I like to do an activity for math called 'Four Heads are Better than One'. I use it for problem solving in math class, after I have taught the students the content and they have practiced and wrestled a bit with the ideas presented. I have my students seated in pods of four for easy collaboration. The materials they need are small whiteboards, markers, erasers, and any notes that can help them jog their memories on the day's lesson. I present a word problem on the overhead projector and the students are to read the problem and solve it on their whiteboards. This is an individual activity so no help is allowed (that will come later). Once they have completed the problem, they are to flip over their boards, thus showing me that they are ready. For those that do not know the answer, I give encouragement to try to put a least one thing on their board, anything that will help the group come up with a solution.
|Student B's answer|
|Student A's answer|
The question was: Write whether each statement is true or false. Explain your answer. The product of 1 and 34,654 is 34,654.
Once the majority of the class has finished, I assign a Captain of each pod. This captain tells her group to stand up (this movement gets the blood and needed glucose flowing to the brain for added brain activity). Then she proceeds to tell each group member to reveal and explain their answer. The team then listens, thinks and negotiates the correct answer. Like I said, even if a student cannot assess the correct answer yet in the first step, he can participate in the discussion because he has at some type of answer or idea to contribute. The big idea of this second step is collaboration. By getting all members to debate, explain, and negotiate answers, you are encouraging highly valued discussions that not only engage students mentally, but create benefits that cross over into all areas of curriculum.

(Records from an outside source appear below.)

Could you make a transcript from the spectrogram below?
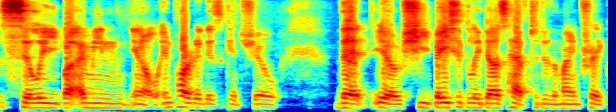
silly, but I mean, you know, in part it is a kid's show that, you know, she basically does have to do the mind trick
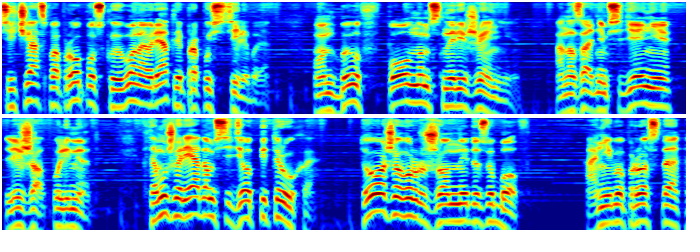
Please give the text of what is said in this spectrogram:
Сейчас по пропуску его навряд ли пропустили бы. Он был в полном снаряжении, а на заднем сиденье лежал пулемет. К тому же рядом сидел Петруха, тоже вооруженный до зубов. Они бы просто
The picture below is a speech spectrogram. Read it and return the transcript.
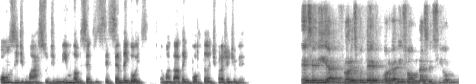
11 de março de 1962. É uma data importante para a gente ver. Ese día, Flores Kutev organizó una sesión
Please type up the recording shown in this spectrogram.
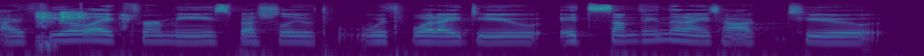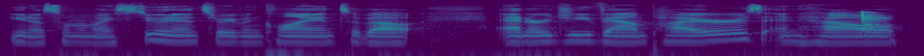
i feel like for me especially with with what i do it's something that i talk to you know some of my students or even clients about energy vampires and how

In addition, you are promoting 21st Century Learning by assigning a leader to lead a group that must be flexible and adaptable.

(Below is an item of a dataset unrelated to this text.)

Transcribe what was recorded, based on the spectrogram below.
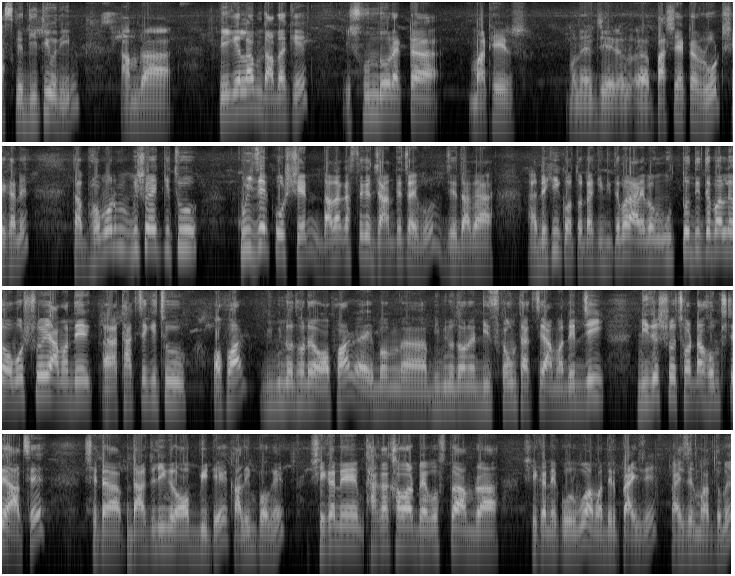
আজকে দ্বিতীয় দিন আমরা পেয়ে গেলাম দাদাকে সুন্দর একটা মাঠের মানে যে পাশে একটা রোড সেখানে। তা ভ্রমণ বিষয়ে কিছু কুইজের কোশ্চেন দাদার কাছ থেকে জানতে চাইব যে দাদা দেখি কতটা কি দিতে পারে? আর এবং উত্তর দিতে পারলে অবশ্যই আমাদের থাকছে কিছু অফার বিভিন্ন ধরনের অফার এবং বিভিন্ন ধরনের ডিসকাউন্ট থাকছে আমাদের যেই নিজস্ব ছটা হোমস্টে আছে সেটা দার্জিলিংয়ের অফ বিটে কালিম্পংয়ে। সেখানে থাকা খাওয়ার ব্যবস্থা আমরা সেখানে করব আমাদের প্রাইজে প্রাইজের মাধ্যমে।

The last piece of this activity is the presentation of the answer. I assign a member from each group to be the representative. The representative stands up (so you have multiple students standing up at once). I randomly choose one of the representatives to share and explain the team's answer. Besides giving the student a chance to practice speaking in front of others, they are practicing using the academic math vocabulary inadvertently practiced in the second step during team discussion. Plus it's great for English Language Learners! After he has shared his answer, the other representatives critique by placing a thumb up, or to the side. Thumbs to the side mean that he is missing something, and thumbs never are pointed down. As a class, we then discuss and/or work through the problem. Lastly, teams celebrate either their success, or their effort, with a team handshake.
This math problem solving activity is fun and no matter how many times my fourth grade students practice it, I still hear cheers when I say, "Ok everyone! Prepare for 'Four Heads are Better than One!'